Read the full article →

Making Money In Australia: Easy, Quick and Fake?

April 3, 2014

Yesterday, I wrote a post on The Importance of Enjoying Life Right Now, and ended up doing some interesting research on the lifestyle of Australia. While the post helps you forget about financial woes, I ended up learning a lot about the country overall. Today, I thought it would be a great idea to do […]

Read the full article →

The Importance of Enjoying Life Right Now

April 2, 2014

Most of the time, I spend time concerning myself about one thing: money. Partially, that’s why I started to this website, to give other like myself, a leg up on managing personal finances. I figured, I just might help someone else being concerned about money and finally start living! There is a point where […]

Read the full article →

7 Lucrative Investment Opportunities You Must Consider During 2014

April 1, 2014

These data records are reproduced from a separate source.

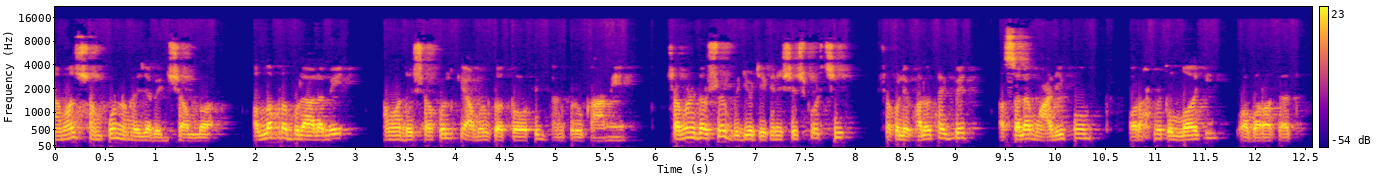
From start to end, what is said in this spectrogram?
নামাজ সম্পূর্ণ হয়ে যাবে ইনশাআল্লাহ। আল্লাহ রাবুল আলমী আমাদের সকলকে আমল করা তৌফিক দান করুক আমি সামনে দর্শক, ভিডিওটি এখানে শেষ করছি। সকলে ভালো থাকবেন। আসসালামু আলাইকুম ওরহমতুল্লাহি ওবরাকাতুহ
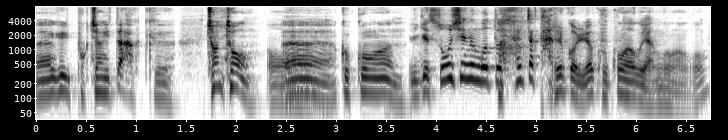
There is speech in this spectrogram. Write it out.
예, 그 복장이 딱 그 전통. 어. 예, 국궁은 이게 쏘시는 것도 살짝 다를 걸요? 국궁하고 양궁하고.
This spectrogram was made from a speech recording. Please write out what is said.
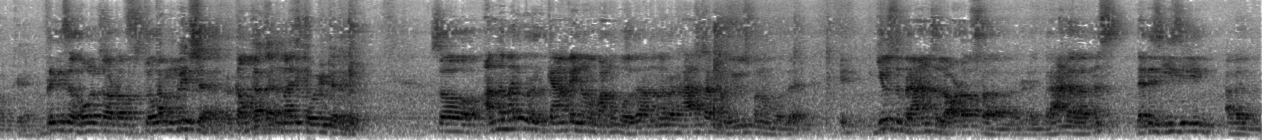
okay brings a whole sort of story மாதிரி. ஸ்டோரி ஸோ அந்த மாதிரி ஒரு கேம்பெயின் நம்ம பண்ணும்போது அந்த மாதிரி ஒரு ஹேஷ்டாக் நம்ம யூஸ் பண்ணும்போது it gives the brands lot of brand awareness that is easily available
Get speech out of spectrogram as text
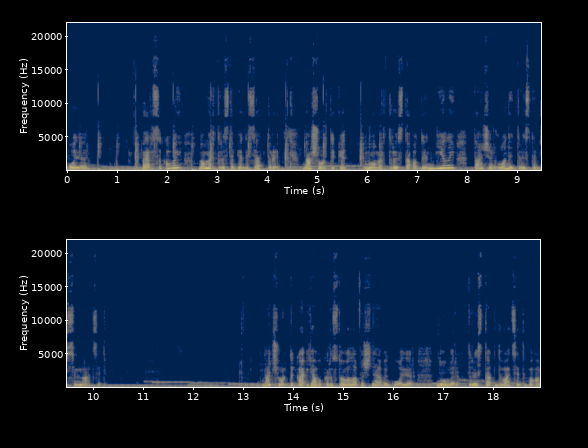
колір персиковий номер 353, на шортики номер 301 білий та червоний 318. На чортика я використовувала вишневий колір номер 322.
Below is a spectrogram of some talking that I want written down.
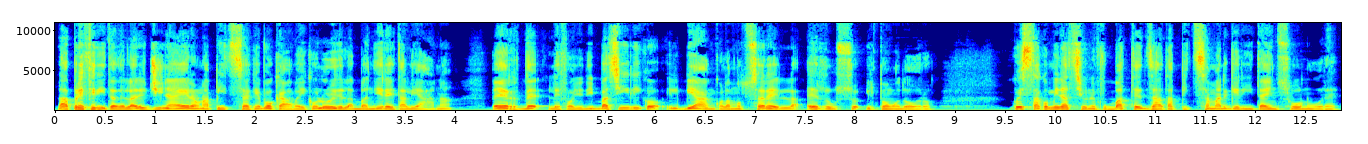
La preferita della regina era una pizza che evocava i colori della bandiera italiana, verde le foglie di basilico, il bianco la mozzarella e il rosso il pomodoro. Questa combinazione fu battezzata pizza margherita in suo onore.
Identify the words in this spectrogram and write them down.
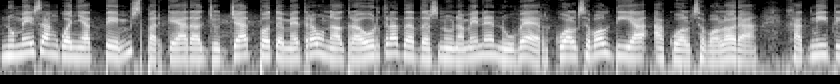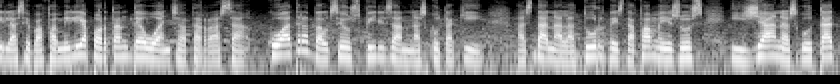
Només han guanyat temps perquè ara el jutjat pot emetre una altra ordre de desnonament en obert, qualsevol dia a qualsevol hora. Hadmit i la seva família porten 10 anys a Terrassa. Quatre dels seus fills han nascut aquí. Estan a l'atur des de fa mesos i ja han esgotat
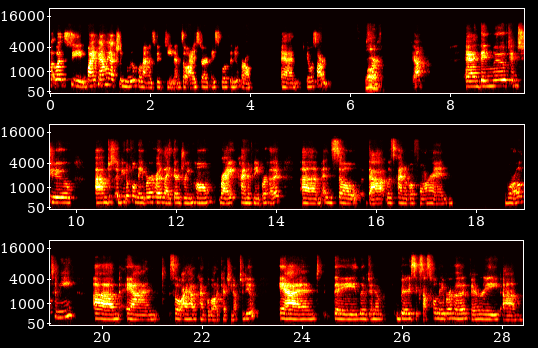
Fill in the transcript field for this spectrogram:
But let's see. My family actually moved when I was 15. And so I started high school with a new girl. And it was hard. wow Sure. Yeah. And they moved into um, just a beautiful neighborhood, like their dream home, right? Kind of neighborhood. Um, and so that was kind of a foreign world to me. Um, and so I had kind of a lot of catching up to do. And they lived in a very successful neighborhood, very um,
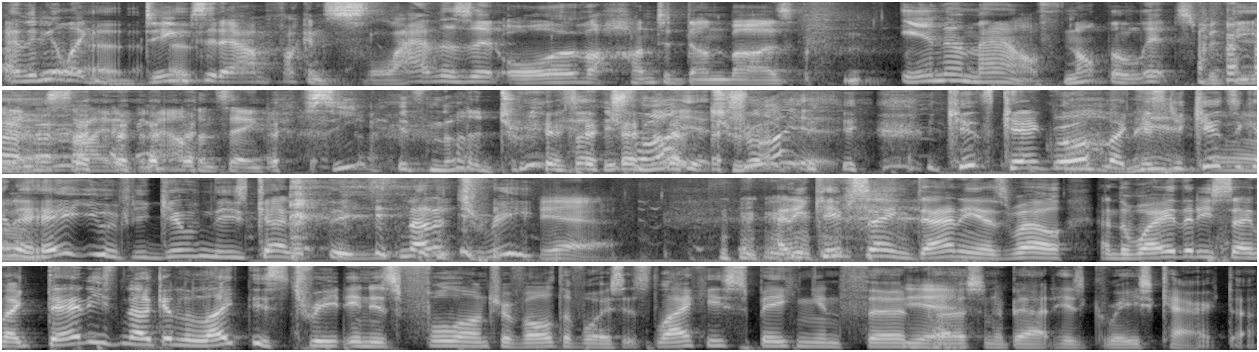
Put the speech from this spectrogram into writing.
And then he like digs it out and fucking slathers it all over Hunter Dunbar's inner mouth, not the lips, but the inside of the mouth, and saying, "See, it's not a treat. It's Try not a it, treat." try it. Kids can't grow up like this. Your kids are gonna hate you if you give them these kind of things. It's not a treat. Yeah, and he keeps saying Danny as well. And the way that he's saying like Danny's not going to like this treat in his full-on Travolta voice, it's like he's speaking in third Yeah. person about his Grease character.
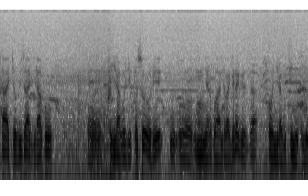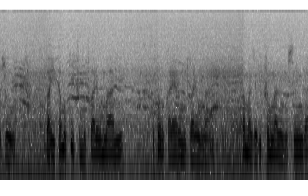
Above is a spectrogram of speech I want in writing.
ntacyo bizagiraho eh, kugira ngo gikosore umunyarwanda bagerageza kongera gutinyuka umuzungu. Bahitamo kwica umutware w'umwami kuko rukara yari umutware w'umwami. Bamaze guca umwami musinga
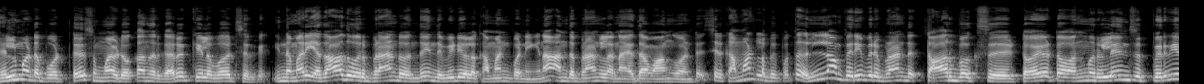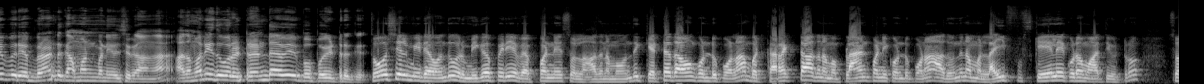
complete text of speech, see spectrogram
ஹெல்மெட்டை போட்டு சும்மா இப்படி உட்காந்துருக்காரு கீழே வேர்ட்ஸ் இருக்கு. இந்த மாதிரி ஏதாவது ஒரு பிராண்ட் வந்து இந்த வீடியோவில் கமெண்ட் பண்ணீங்கன்னா அந்த பிராண்டில் நான் எதாவது வாங்குவேன்ட்டு. சரி கமெண்ட்ல போய் பார்த்தா எல்லாம் பெரிய பெரிய பிராண்டு ஸ்டார்பக்ஸ் டொயோட்டோ அந்த மாதிரி ரிலையன்ஸ் பெரிய பெரிய பிராண்டு கமெண்ட் பண்ணி வச்சிருக்காங்க. அந்த மாதிரி இது ஒரு ட்ரெண்டாவே இப்போ போயிட்டு இருக்கு சோஷியல் மீடியா வந்து ஒரு மிகப்பெரிய வெப்பன்னே சொல்லலாம். அதை நம்ம வந்து கெட்டதாகவும் கொண்டு போகலாம். பட் கரெக்டாக அதை நம்ம பிளான் பண்ணி கொண்டு போனால் அது வந்து நம்ம லைஃப் ஸ்கேலே கூட மாற்றி விட்டுரும். ஸோ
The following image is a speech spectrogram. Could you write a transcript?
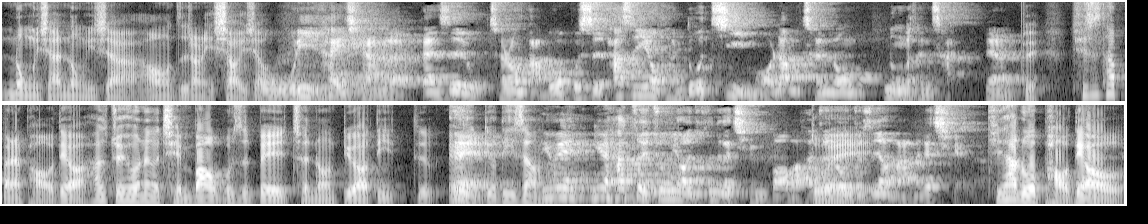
弄一下弄一下，然后只让你笑一笑。武力太强了，但是成龙打不过，不是，他是用很多计谋让成龙弄得很惨。这样。对，其实他本来跑掉，他是最后那个钱包不是被成龙丢到地，就哎丢地上，因为因为他最重要的就是那个钱包嘛，他最后就是要拿那个钱。其实他如果跑掉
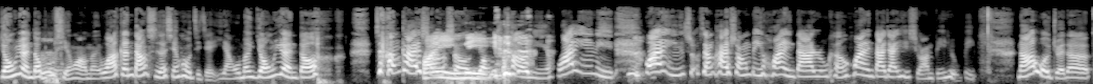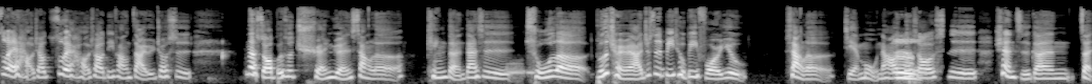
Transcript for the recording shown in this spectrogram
永远都不嫌我们，我要跟当时的先后姐姐一样，我们永远都张开双手拥抱你，欢迎你，欢迎张开双臂，欢迎大家入坑，欢迎大家一起喜欢 B to B。然后我觉得最好笑、最好笑的地方在于，就是那时候不是全员上了 Kingdom，但是除了不是全员啊，就是 B to B for you。上了节目，然后那时候是炫子跟郑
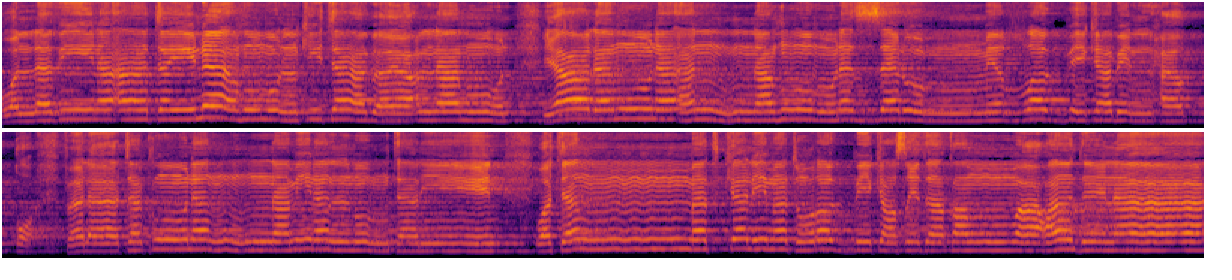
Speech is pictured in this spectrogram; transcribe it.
والذين آتيناهم الكتاب يعلمون يعلمون أنه منزل من ربك بالحق. فلا تكونن من الممترين. وتمت كلمة ربك صدقا وعدلا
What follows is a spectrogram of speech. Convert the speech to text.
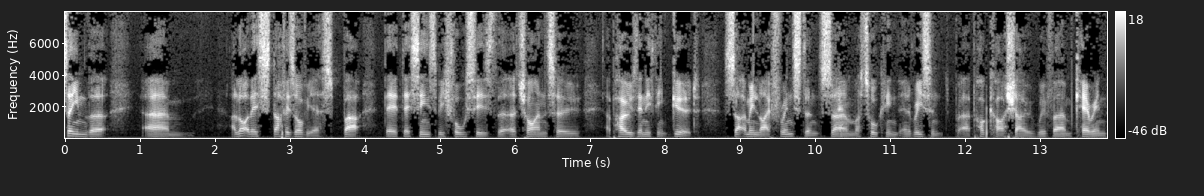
seem that um, a lot of this stuff is obvious, but there there seems to be forces that are trying to oppose anything good. So I mean, like for instance, um, I was talking in a recent uh, podcast show with um, Karen,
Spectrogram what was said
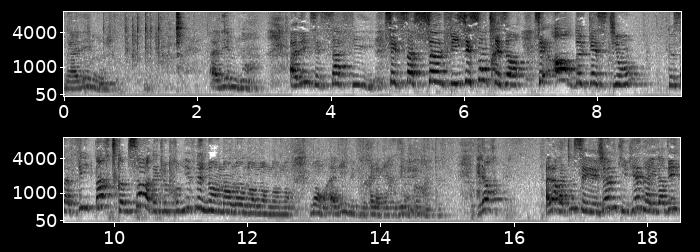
Mais Alim, Alim, non. Alim, c'est sa fille, c'est sa seule fille, c'est son trésor. C'est hors de question que sa fille parte comme ça avec le premier venu. Non, non, non, non, non, non, non. Non, Alim, il voudrait la garder encore un peu. Alors, alors à tous ces jeunes qui viennent là, il leur dit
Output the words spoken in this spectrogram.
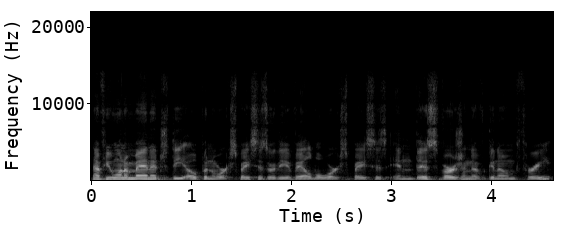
Now, if you want to manage the open workspaces or the available workspaces in this version of GNOME 3,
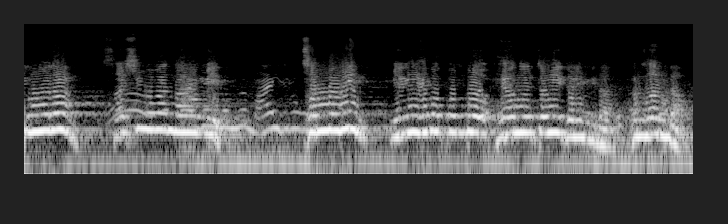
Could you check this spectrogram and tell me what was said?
공화당 45만 나온 및 천만인 명예회복본부 회원일동이 드립니다. 감사합니다.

If you’ve just come into a significant inheritance or received a massive payout for whatever reason, you’ll want to use this money in the most sensible way possible. You could book round the world trips and buy yourself a big house in the countryside, or you could invest the cash and try to create a […]

Read the full article →

Declined For Life Insurance? | 3 Steps Of Action To Take Now

March 27, 2014

Being declined for life insurance can bring on a range of feelings, from angry to confused, and from doomed to angry again. You’re willing to pay for life insurance and they say “no”! And, of course, those feelings are compounded like accrued interest when you really cannot fathom the reason(s) you were given for your […]

Read the full article →